money? Had they not taken from the king his ancient and most lawful power touching the . order of knighthood Had they not provided that, after their dissolution, triennial parlia- ments should be holden, and that their own power should continue till of their great condescension they should be pleased to resign it themselves | What more could they ask? Was it not enough that they had taken from their king all his oppressive powers, and many that were most salutary 1 Was it not enough that they had filled his council-board with his enemies, and his prisons with his adherents? Was it not enough that they had raised a furious multitude to shout and swagger daily under the very windows of his royal palace 4 Was it not enough that they had taken from him the most blessed prerogative of princely mercy; that, complaining of intolerance themselves, they had denied all toleration to others; that they had urged against forms scruples childish as those of any formalist; that they had persecuted the least remnant of the Popish rites with the fiercest bitterness of the Popish spirit? Must they besides all this have full power to command his armies and to massacre his friends? “For military command, it was never known in any monarchy, nay, in any well ordered republic, that it was committed to the debates of a large and unsettled assembly. For their other requisition, that he should give up to their vengeance all who had defended the rights of his crown, his honour must have been ruined if he had complied. Is it not therefore plain that they desired these things only in order that, by refusing, his majesty might give them a pretence for war? “Men have often risen up against fraud, against cruelty, against rapine. But when before was it known that concessions were met, with importunities, graciousness with insults, the open palm of bounty with the clenched fist of malice? Was it like trusty delegates of the Commons of England and faithful stewards of their liberty and their wealth, to engage them for such causes in civil war, which, both to liberty and to wealth, is of all things the most hostile. Evil indeed must be the disease which is not more tolerable than such a medicine. Those who, even to save a nation from tyrants, excite it to civil war, do in general but minister to it the same miserable kind of relief wherewith the wizards of Pharaoh mocked the Egyptian. We read that when Moses had turned their waters into blood, those impious magicians, intending not benefit to the thirsting people, but vain and emulous ostentation of their own art, did themselves also change into blood the water which the plague had spared. Such sad comfort do those who stir up war minister to the oppressed. But here where was the oppression? What was the favour which had not been granted! What was the evil which had not been removed" What further could they desire?”

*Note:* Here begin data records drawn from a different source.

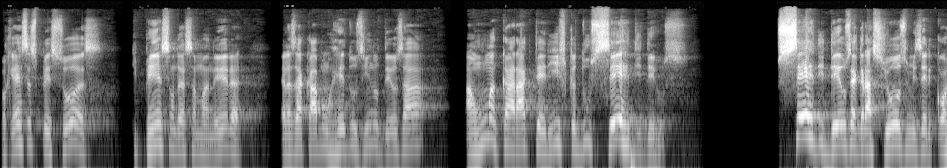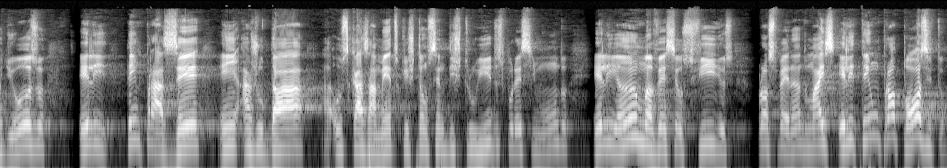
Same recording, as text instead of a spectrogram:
Porque essas pessoas que pensam dessa maneira, elas acabam reduzindo Deus a, a uma característica do ser de Deus. O ser de Deus é gracioso, misericordioso, ele tem prazer em ajudar os casamentos que estão sendo destruídos por esse mundo, ele ama ver seus filhos prosperando, mas ele tem um propósito.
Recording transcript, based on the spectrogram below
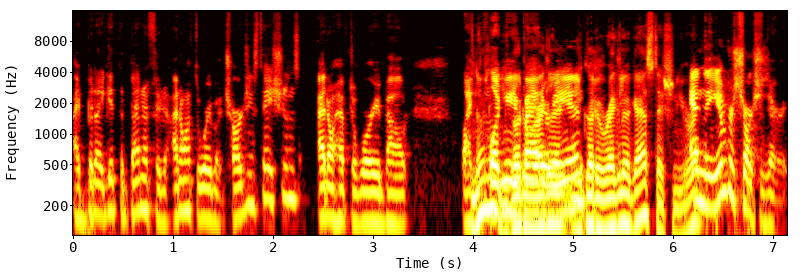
i but i get the benefit. I don't have to worry about charging stations. I don't have to worry about like no, plugging no, battery regular, in you go to a regular gas station you're right. and the infrastructure's there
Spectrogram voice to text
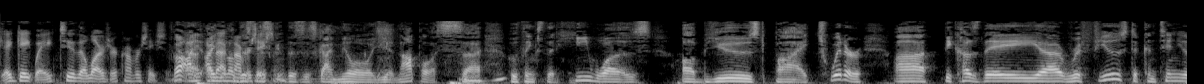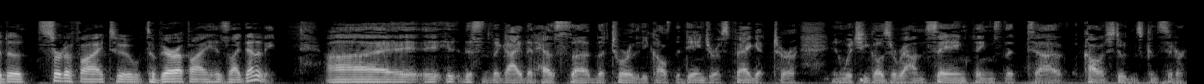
a, gateway to the larger conversation. Well, I, I know conversation. There's, this, this guy Milo Yiannopoulos uh, mm-hmm. who thinks that he was abused by Twitter uh, because they uh, refused to continue to certify to to verify his identity. Uh, this is the guy that has uh, the tour that he calls the Dangerous Faggot Tour, in which he goes around saying things that uh, college students consider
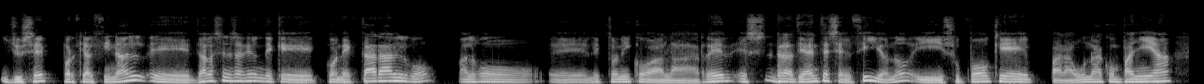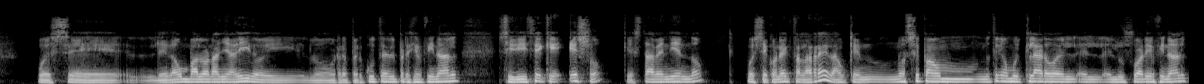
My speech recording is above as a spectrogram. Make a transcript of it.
Josep, porque al final eh, da la sensación de que conectar algo algo eh, electrónico a la red es relativamente sencillo, ¿no? Y supongo que para una compañía pues eh, le da un valor añadido y lo repercute en el precio final si dice que eso que está vendiendo pues se conecta a la red, aunque no sepa, no tenga muy claro el, el usuario final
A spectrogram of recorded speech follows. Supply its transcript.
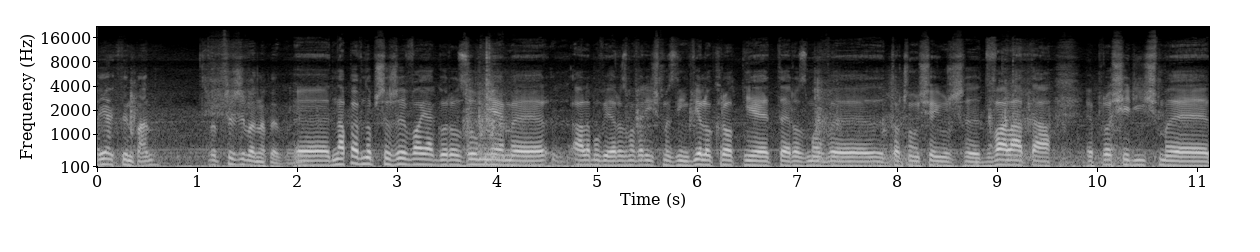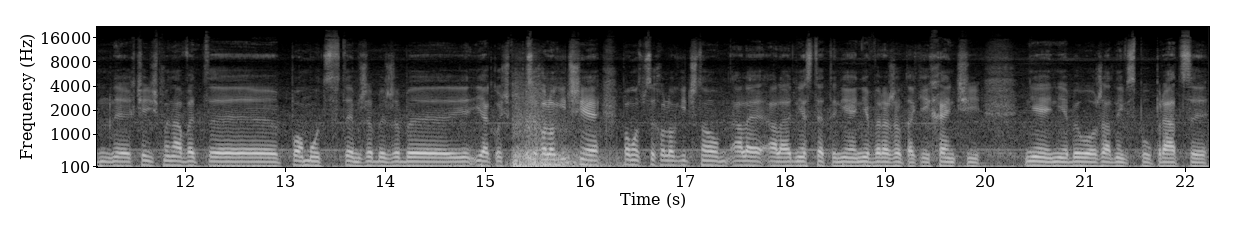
A jak ten Pan? No przeżywa na pewno. E, Na pewno przeżywa, ja go rozumiem, e, ale mówię, rozmawialiśmy z nim wielokrotnie, te rozmowy toczą się już e, dwa lata. E, Prosiliśmy, e, chcieliśmy nawet e, pomóc w tym, żeby, żeby jakoś psychologicznie, pomoc psychologiczną, ale, ale niestety nie, nie wyrażał takiej chęci, nie, nie było żadnej współpracy.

“These questions,” said Mr. Milton, austere
ly, “have indeed often deceived the ignorant, but that Mr. Cowley should have been so beguiled, I marvel. You ask what more the Parliament could desire? I will answery"